**Task to complete**
Skip the pictures, please, and write out exactly every line from the one containing "Interpret the following" through the end of the listing below.

[Start of Attachment]

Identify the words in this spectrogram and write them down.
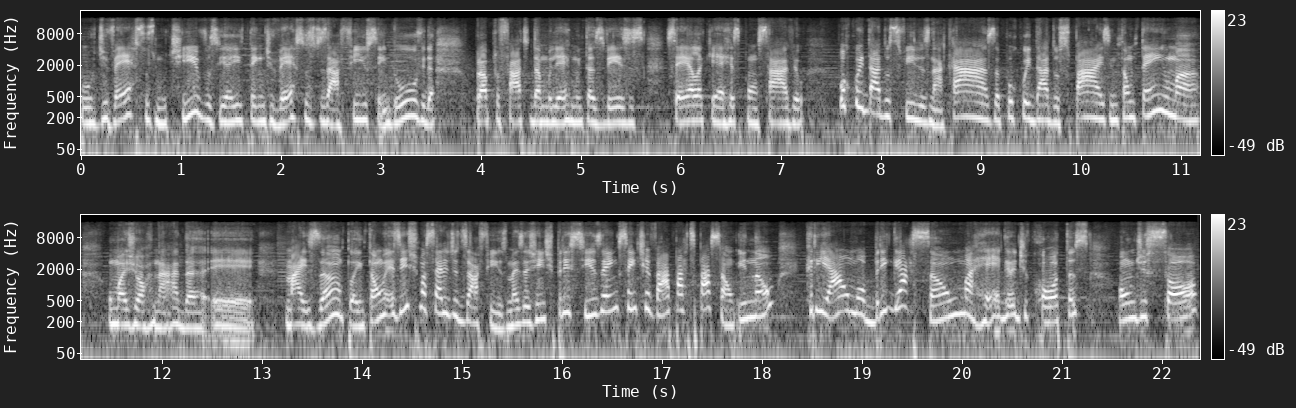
por diversos motivos, e aí tem diversos desafios, sem dúvida, o próprio fato da mulher muitas vezes ser ela que é responsável por cuidar dos filhos na casa, por cuidar dos pais, então tem uma, uma jornada é, mais ampla, então existe uma série de desafios, mas a gente precisa incentivar a participação e não criar uma obrigação, uma regra de cotas onde só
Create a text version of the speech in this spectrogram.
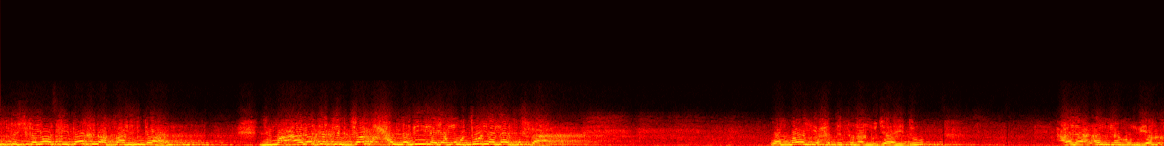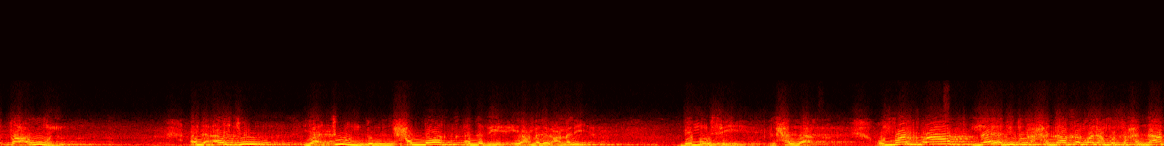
مستشفيات في داخل أفغانستان لمعالجة الجرحى الذين يموتون نزفا. والله يحدثنا المجاهدون على أنهم يقطعون. الأرجل يأتون بالحلاق الذي يعمل العملية بموسه الحلاق. ومرات لا يجدون حلاقا ولا موس حلاق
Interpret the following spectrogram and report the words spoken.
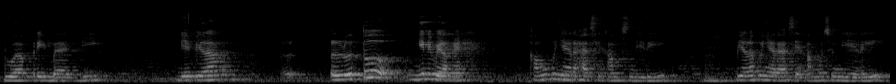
dua pribadi, dia bilang lu tuh gini bilangnya, kamu punya rahasia kamu sendiri. Bila punya rahasia kamu sendiri,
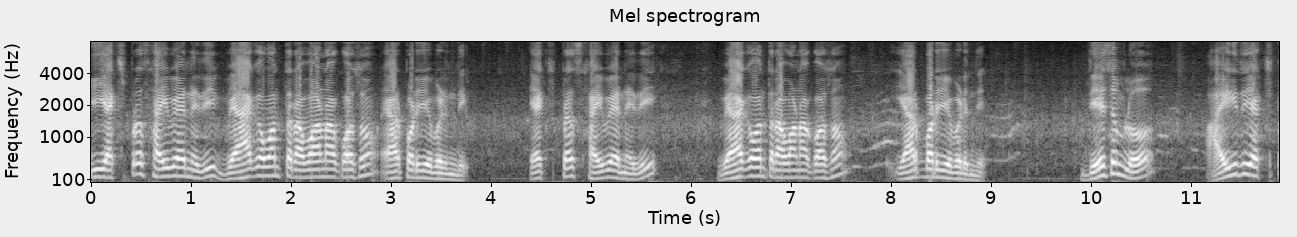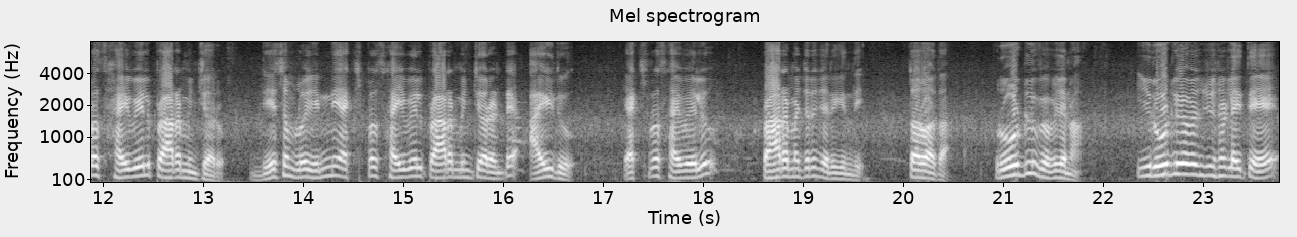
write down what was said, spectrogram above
ఈ ఎక్స్ప్రెస్ హైవే అనేది వేగవంత రవాణా కోసం ఏర్పాటు చేయబడింది. ఎక్స్ప్రెస్ హైవే అనేది వేగవంత రవాణా కోసం ఏర్పాటు చేయబడింది. దేశంలో ఐదు ఎక్స్ప్రెస్ హైవేలు ప్రారంభించారు. దేశంలో ఎన్ని ఎక్స్ప్రెస్ హైవేలు ప్రారంభించారంటే ఐదు ఎక్స్ప్రెస్ హైవేలు ప్రారంభించడం జరిగింది. తర్వాత రోడ్లు విభజన. ఈ రోడ్లు విభజన చూసినట్లయితే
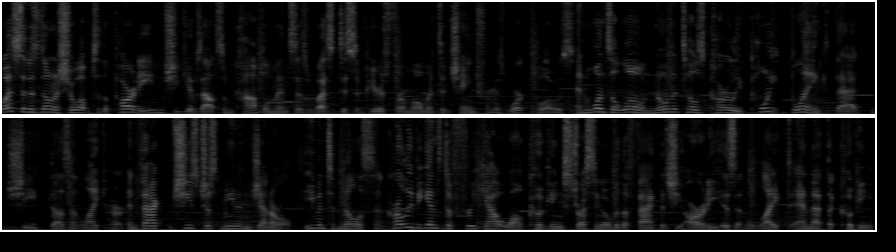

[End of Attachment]

**Solution**
Interpret the following spectrogram and report the words spoken.
dua pribadi, dia bilang lu tuh gini bilangnya, kamu punya rahasia kamu sendiri. Bila punya rahasia kamu sendiri,
write down what was said, spectrogram above
ఈ ఎక్స్ప్రెస్ హైవే అనేది వేగవంత రవాణా కోసం ఏర్పాటు చేయబడింది. ఎక్స్ప్రెస్ హైవే అనేది వేగవంత రవాణా కోసం ఏర్పాటు చేయబడింది. దేశంలో ఐదు ఎక్స్ప్రెస్ హైవేలు ప్రారంభించారు. దేశంలో ఎన్ని ఎక్స్ప్రెస్ హైవేలు ప్రారంభించారంటే ఐదు ఎక్స్ప్రెస్ హైవేలు ప్రారంభించడం జరిగింది. తర్వాత రోడ్లు విభజన. ఈ రోడ్లు విభజన చూసినట్లయితే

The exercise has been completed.